A few years ago I started getting back into Survivor and was looking for a good season to watch. I’m fairly certain this was before the Survivor Reddit community ranked seasons and certainly before the other resources you can easily find today. At the time I found a blog (that I can no longer seem to find) that I used as my guide to watching seasons. It had a starry background reminiscent of old web designs, and while it was fairly in line with my own Survivor tastes, it sometimes recommended seasons I didn’t enjoy as much as others and often revealed who won the season in the write-up. I actually don’t mind knowing who wins since a lot of what makes Survivor great is how a winner got there and all the crazy strategies and players along the way. But at the time I wished there had been a “Best Seasons of Survivor” list more in line with my own opinions that didn’t reveal the winner of the season. And so here it is.
I’ve broken it down into overall top ten, and marked the seasons with returning players in case people either don’t want spoilers for other seasons or just prefer seasons without returning players. Then, I’ve added four seasons to supplement those returning player seasons in case you don’t want to watch them (look for the line separation).
Here are my top ten Survivor seasons (in no particular order):
A lot of people say that Jason Bourne is just like all the other movies in the series. I understand what they mean. Jason Bourne follows the same basic plot as the other movies in the quadrilogy and there are a number of sequences in Bourne movies we see again and again. However, even though the majority of films are directed by Paul Greengrass, just because a movie mimics the same scenes we’ve seen before, doesn’t mean all the scenes are equally good. There is a variation in quality and innovation from Bourne movie to Bourne movie. So I’ve broken down four of the most common types of sequences you see in Bourne movies and looked at the best and worst to help illustrate why Jason Bourne doesn’t work as well as its predecessors. (Please note: I’m just going to ignore The Bourne Legacy. K? OK.)
One of the most important elements in story is conflict. If you don’t have a conflict in your story, no one will want to watch it. And creating conflict in a story can be complicated.
It’s easy to create good guys being pursued by bad guys (like T1000 chasing John Connor in Terminator 2, or the Fratelli’s chasing the Goonies), but creating conflict between your good guys (and even within themselves) while they are being pursued is more difficult.
To help get an idea of how stories utilize conflict, I’ve broken down conflict in a movie that excels at it. Here are four sources of conflict in Blood Diamond:

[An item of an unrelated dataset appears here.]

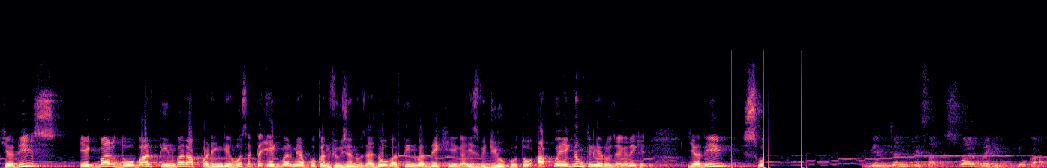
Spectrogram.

Movie quotes are my life. If I can find someone who will quote a movie with me week after week, that person and I are going to be firm friends. I think about movie quotes so often that it seems fitting I share some of my favourites. Sometimes I write a little explanation why, sometimes I let the quote stand for itself.
Here are twenty of my favourite movie quotes (in no particular order):
Awhile back a friend and I were talking about our favourite movie score. To supplement the discussion I decided to gather up a shortlist. My initial shortlist was 66 tracks long. I started to condense the shortlist into a top ten. I only had two rules: I could only pick one track per movie, and it had to be a movie score track, rather than a soundtrack song (as in, instrumental music written for the movie rather than an already published song included in the movie).
As I narrowed the list I realized I was choosing movies that meant the most to me. In the end I wasn’t looking for my favourite overall movie score, but a track from a movie that encapsulated scenes, or moments, or overall feelings from movies I loved. When I finally showed my top ten list to my friend he didn’t recognize a lot them. So I decided to write up what made those tracks meaningful to me.
So spoiler alert: In some cases I not only had to describe the foundation of the movie, but the overarching plot or themes as well. Some of the tracks were more involved than I thought. I tried to remain away from spoilery plot details wherever possible, but in moments where the movie score track accompanies the climax / ending, that was unavoidable. I’d also like to note that I only have very basic music training so where I’m talking about the music itself, I’m simply doing my best to communicate how the music makes me feel.
Here are my top ten favourite movie score tracks (in no particular order):